When Manning wants to slow things down, he forces defenses to be more patient than they are usually willing to be and as soon as one defender makes a move, Manning identifies it and takes advantage of the pre-snap read.
“He kind of reads your mail, so to speak,” middle linebacker James Laurinaitis said. “He knows how to get defenses to show their hand and tries to get them in the best play possible.”
Still, it seems as though the best way to deal with the tempo is to be as patient as possible and to try to find the right timing to attack the snap count.
For teams looking to slow Manning, the best answer is to take advantage of the rare occasions when Manning makes a mistake. In that preseason meeting, the Rams forced a pair of turnovers, including an interception by Alec Ogletree. It left the Broncos with a 20-10 halftime deficit.
One other suggestion that was offered and probably isn’t a new one for teams dealing with Manning: prayer.
-- Nick Wagoner, St. Louis Rams reporter
A breath of freezing air
In an AFC divisional playoff game in Baltimore, the Ravens kept Manning and the Colts' offense from reaching the end zone and picked him off twice. The Ravens lost 15-6, but they took pride in holding Manning to 15-for-30 passing for 170 yards.
Their lone win over Manning over the past six years came in last season's AFC divisional playoff game in Denver. Baltimore intercepted Manning twice and held him to one touchdown pass in the second half. That dropped Manning to 0-4 in playoff games when the game-time temperature dips below 40 degrees.

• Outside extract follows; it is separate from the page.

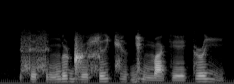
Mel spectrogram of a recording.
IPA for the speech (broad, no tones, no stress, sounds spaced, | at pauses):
s ɨ s ɨ ŋ ʉ ɖ͡ʐ ʉ ɬ ɨ t͡ɕ ʉː ɡ i m a k eː k ɹ i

Manning is a quarterback who played most of his career in a dome in Indianapolis and has a history of not performing well in less-than-ideal weather. He is also a 37-year-old quarterback whose arm is not as strong in January as it is in September and October.
-- Jamison Hensley, Baltimore Ravens reporter